[14] The dominant trends of natural fractures (solid black lines in Figure 1) that control the flow of hydrothermal fluids in the vicinity of station N02 are northwest, east-west, and north-south [Jaworowski et al., 2006]. The most vigorous hydrothermal activity observed in 2003 included audible sounds and felt vibrations in an area extending 10 to 15 m south-southeast of Porkchop Geyser and along an east-west trending series of new geothermal pools extending 40 m to the east of Porkchop Geyser (dotted line inFigure 1). This east–west trend in observed surface disturbance extends westward from Porkchop Geyser (solid line in Figure 1) as a mapped fracture to an intersection with a north trending fracture about 50 m north of station N02 (see Figure 1). The east-west fracture system provides a natural explanation for the pattern of particle motions seen at 8 Hz as a resonating east-west trending crack located north of station N02 could produce the observed polarization. The intersection of this fracture system with the north trending fracture may provide a natural location for steam bubble collapse, particularly if the intersecting fractures contain fluids with different temperatures. The tremor and seismic sources appear to be originating from a source close to station N02, rather than from the Porkchop Geyser, suggesting that the seismicity is related to the intermixing of hydrothermal fluids at the intersection of natural fractures. The high-frequency energy seen at station N03 implies that other sources of bubble collapse were occurring near this station as well. Deployment of dense, small–aperture seismic arrays and the application of signal processing techniques [Almendros et al., 2001; Cros et al., 2011] would be required to accurately locate the tremor and seismic source locations.
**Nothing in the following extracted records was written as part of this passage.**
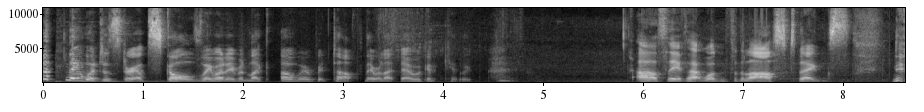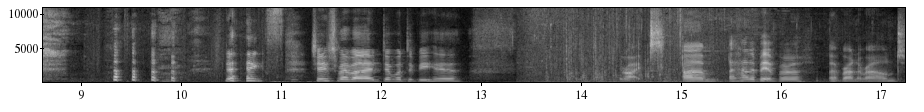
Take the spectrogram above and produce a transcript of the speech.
they were just straight up skulls. They weren't even like, oh, we're a bit tough. They were like, no, we're going to kill you. I'll save that one for the last. Thanks. no, thanks. Changed my mind. Didn't want to be here. Right. Um, I had a bit of a, a run around.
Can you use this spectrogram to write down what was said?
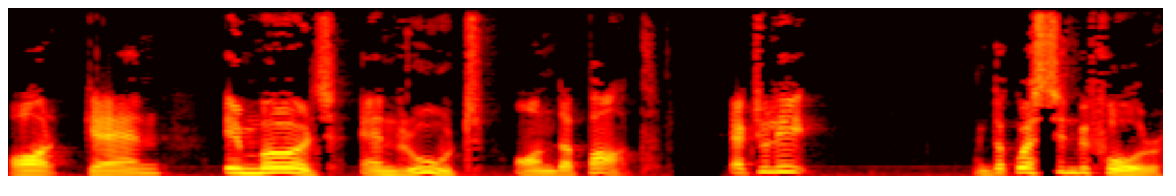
or can emerge and root on the path. Actually, the question before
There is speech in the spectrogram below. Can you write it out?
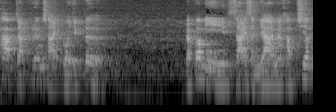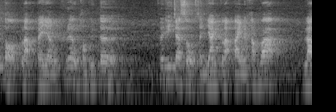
ภาพจากเครื่องฉายโปรเจคเตอร์แล้วก็มีสายสัญญาณนะครับ เชื่อมต่อกลับไปยังเครื่องคอมพิวเตอร์ เพื่อที่จะส่งสัญญาณกลับไปนะครับว่า เรา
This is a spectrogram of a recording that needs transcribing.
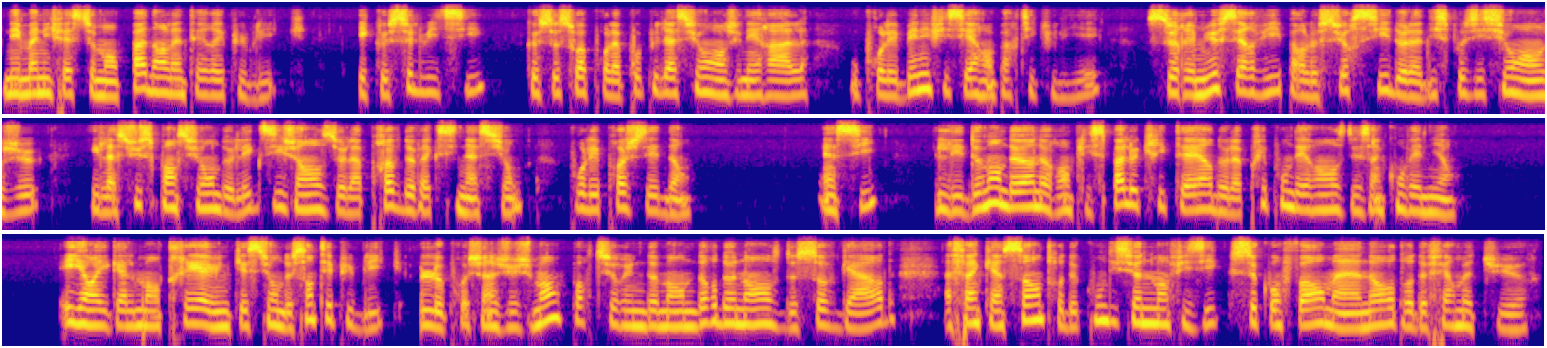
n'est manifestement pas dans l'intérêt public, et que celui-ci que ce soit pour la population en général ou pour les bénéficiaires en particulier, serait mieux servi par le sursis de la disposition en jeu et la suspension de l'exigence de la preuve de vaccination pour les proches aidants. Ainsi, les demandeurs ne remplissent pas le critère de la prépondérance des inconvénients. Ayant également trait à une question de santé publique, le prochain jugement porte sur une demande d'ordonnance de sauvegarde afin qu'un centre de conditionnement physique se conforme à un ordre de fermeture.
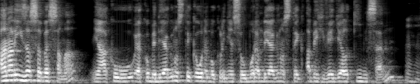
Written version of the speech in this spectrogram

6. Concluding Remarks

[15] By applying a technique commonly used in speech recognition and modified for continuous seismic data, we have demonstrated the ability of hidden Markov model theory to identify small high–frequency (>15 Hz) seismic events embedded in continuous background tremor. The seismicity is interpreted to be caused by steam bubble collapse in the hydrothermal system. The recognition of these events is primarily due to the fortuitous deployment of a seismic station in close proximity to the source region (<∼100 m). Applied in conjunction with other geophysical, hydrologic, and climate data, the use of this technique can extend and improve our understanding of the complexity of hydrothermal systems.


[16] Robert B. Smith, Greg Waite, Dave Drobeck (University of Utah) and Chris Dietel (USGS) were instrumental in deploying the seismic instrumentation. Jamie Farrell (University of Utah) provided quality control of the seismic data. Henry Heasler (NPS) provided invaluable assistance in obtaining the appropriate permits to conduct this study. He also installed the temperature and barometric sensors and provided their data, and with Irving Friedman (USGS) provided the Tantalus weir temperature and flow data. Global positioning receivers were provided by UNAVCO, and the broadband seismic sensors were provided by the Incorporated Research Institutions for Seismology. M. C. Benítez gratefully acknowledges the support provided by the Spanish Ministry of Education. We thank R. Thiéry and J. Vandemeulebrouck for their critical reviews of this letter.

[17] The Editor thanks Regis Thiery and Jean Vandemeulebrouck for their assistance in evaluating this paper.